In addition to the Pulitzer and Nobel awards, she captured a host of other literacy honors. Among them were the William Dean Howells medal, the Skinner award from the Women's Nat[i]onal Book Association, and Pennsylvania Award for Excellence, the Philadelphia Club Women's Award and the Memorial American Academy of Arts and Letters' Phi Beta Kappa honor.

Her West Virginia Heritage

The Old Hillsboro Home

By Larry Maynor
Of The Daily Mail Staff

Pearl S. Buck, one of the state's most outstanding natives, has died at the age of 80, leaving behind literary accomplishments and numerous acts of good will of which all West Virginians cab be proud. The Nobel Prize winning novelist, who in 1962 was named West Virginian of the year, always spoke fondly of her Hillsboro, Pocahontas County, birthplace.

"Had I been given the choice of place for my birth, I would have chosen exactly where I was born. my grandfather's large white house with its pillared double portico, set in a beautiful landscape of rich green plains and with the Allegheny Mountains as a background," she once said.

The 12-room home, built near the time of the Revolutionary War, is being restored by the Pearl S. Buck Foundation.

"Nothing would make me happier in the world than to see the house restored, not as a museum, but filled with life so that in a sense my mother's rich productive years could go on," she told an audience at Lewisburg three years ago.

When she was three months old, Pearl Buck's missionary parents took her to China where many of her literary talents were developed by associations and experiences she had there.
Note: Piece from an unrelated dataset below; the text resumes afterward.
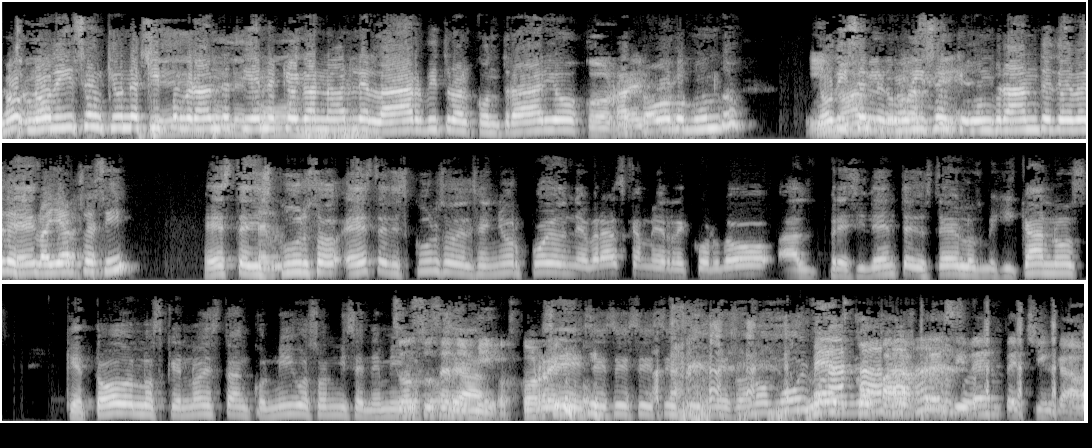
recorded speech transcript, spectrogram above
No, no dicen que un equipo grande tiene que ganarle al árbitro, al contrario, correcto. a todo mundo. No, no dicen, no dicen que... que un grande debe desplayarse así. Este discurso, este discurso del señor Pollo de Nebraska me recordó al presidente de ustedes, los mexicanos, que todos los que no están conmigo son mis enemigos. Son sus o sea, enemigos, correcto. Sí, sí, sí, sí, sí, me sonó muy Mezco para presidente, chingado.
She returned to her birthplace at age 9.

Later, after writings such as "The Good Earth," "Dragon Seed" and the story of the beloved "Peony" had won her worldwide acclaim, she was quoted as saying that West Virginia had a great influence on her life and work.

"I should say West Virginia affected me very much." she replied during an interview. "I have a strong sease that there are my beginnings. I have a very warm feeling toward West Virginia because my mother loved it so.
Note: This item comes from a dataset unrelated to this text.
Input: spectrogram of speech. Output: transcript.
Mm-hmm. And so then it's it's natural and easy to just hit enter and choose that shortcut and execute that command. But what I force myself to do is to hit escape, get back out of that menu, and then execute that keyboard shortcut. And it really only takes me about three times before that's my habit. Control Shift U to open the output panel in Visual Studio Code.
"In China she was always homesick and told me many stories of West Virginia. To me as a child growing up in a foreign land West Virginia was America."
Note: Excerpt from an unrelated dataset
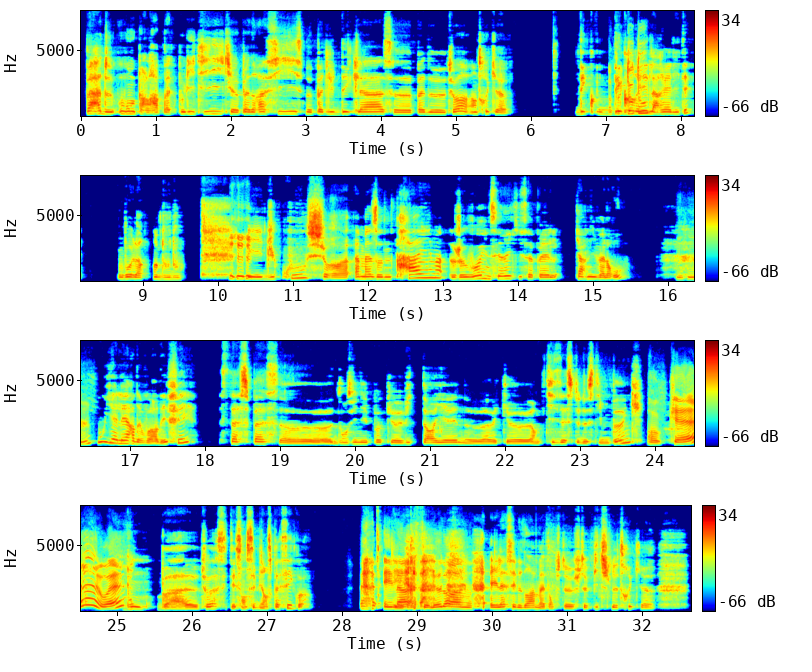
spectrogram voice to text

Miss Buck said that her greatest regret was not living the life of the average American woman. Two of her happiest moments were when she stood before the king of Sweden to receive the Nobel Prize and when she sat before her television set and heard the astronauts of Apollo 8 end their message from space with: "God Bless all of you, all of you on the good earth."

Pearl Buck, a deeply religious woman, gave large sums of money, which her books had brought, to help less fortunate people. In the 1950s she worried about the thousands of half-American children of American military men in Korea. She traveled across the country speaking to groups about the unfortunate and confused offspring.

Miss Buck was: graduated from Randolph-Macon Woman's College in Lynchburg, Va., in 1914. She received a master's degree in English literature from Cornell University in 1926, and received many honorary degrees including a doctorate of letters awarded by West Virginia University in 1940.

She had written more than 50 books including novels, non-fiction, an autobiography and books for children. In 1933, she translated a Chinese classic by Shun Hu Chuan under the title "All Men Are Brothers."

Although Pearl Buck traveled the world, living in lands far different from this state she never entirely left West Virginia. The qualities for which she was admired were in part acquired from her West Virginia ancestors, who lived from its soil. Among those qualities perhaps one stands out:

A passion to live and think as they believed true, to use freedom rather than just praise it; a strong sense of independence, never forgetting the frailty of life and man's dependence on man.

Arts and Entertainment

West Virginia Archives and History